On 6 November, a group of company heads got together at the Paris Stock Exchange. The aim of the event, organised by GE Capital, the US/Canadian subsidiary of General Electric headquartered in Fairfield, Connecticut, was to highlight the reasons to believe in an economic upturn in France.
Positivism and opportunities were the watchwords, in spite of the gloomy economic climate in France.
“Companies are competitive, but the French economy isn’t!” said economist Marc Touati.And the opportunities are there.
RECESSION: OPPORTUNITIES TO SEIZE
“Recessions are always opportunities,” Touati goes on. “People who look ahead to the future and innovate won’t necessarily come out on top in the short term, but they’re on the right track. Unfortunately, we’ve been affected by the American subprime system, whereby huge profits were promised for minimal risks. The recession should be over by now: global growth excluding inflation is approaching 3.5%. Except in the Eurozone. So what do we do?”
According to Véronique Di Benedetto, VP of Econocom, the answer is by leveraging the added value and competitiveness offered by digital technologies in order to breathe new life into business models and offerings and thus ensure strong, sustainable growth:
“The system has changed and we’re now in an “experience”-based economy where the focus is on the client. We should relish this opportunity and bear in mind certain key elements: customers are no longer prepared to pay a lot for a product with no added value. They want something unique, easy to use (intuitive) and personalised. They want a completely unique, tailored experience. So that’s what we have to give them. To do so, companies need greater collaboration between the various in-house skills, clients and the whole ecosystem. The economy is becoming collaborative and companies are becoming more extensive, thanks mainly to the social networks. This is a wonderful driver for innovation and new technologies contribute enormously to this.”
This advocate of digital for all, now gives an example:
“People look at their smartphone up to 150 times a day. And yet only 15% of companies have developed a mobile app. Companies who invest in a digital transformation will experience growth rates 3 to 6 times higher than others. This mutation is possible for all companies. Digital is an undeniable driver for competitiveness and differentiation.”

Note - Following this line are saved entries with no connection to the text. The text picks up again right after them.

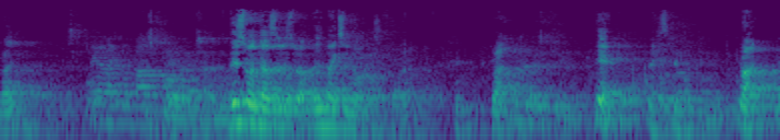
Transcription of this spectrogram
right? This one does it as well. It makes a noise. Right. Yeah. Right.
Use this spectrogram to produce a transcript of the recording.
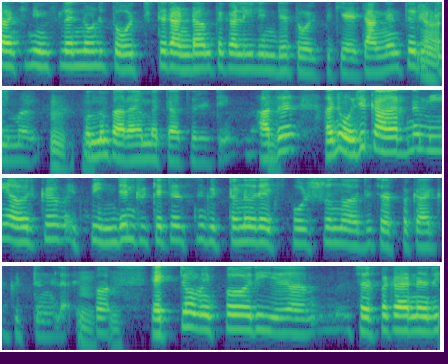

LEARNING BIG LESSONS FROM INNOVATIVE LITTLE START-UPS
So is digital an indispensable step for companies? What is clear is that companies that have gone through the transformation are keeping their head above water, whilst others are struggling to keep up with new digital-savvy players.
“Instead of approaching companies who offer a service, consumers are increasingly going straight to the service,” says Véronique di Benedetto.
“That’s the risk of disintermediation. Look at Airbnb who are disintermediating the hotel industry, and Uber with taxis. Even education will be affected, with for example MOOCs and Khan Academy [free online lectures and courses, Ed]. Companies should take a leaf out of their books and reinvent themselves and their offerings. In the future all companies will be tech and business-oriented.”
There have been plenty of striking examples of this over the past few years, but can the model be applied to all companies?
According to Marc Touati, it’s all a question of mind-set :
“You have to think in terms of products and services, not one or the other, both. You need to promote your know-how, invest in R&D, innovate!”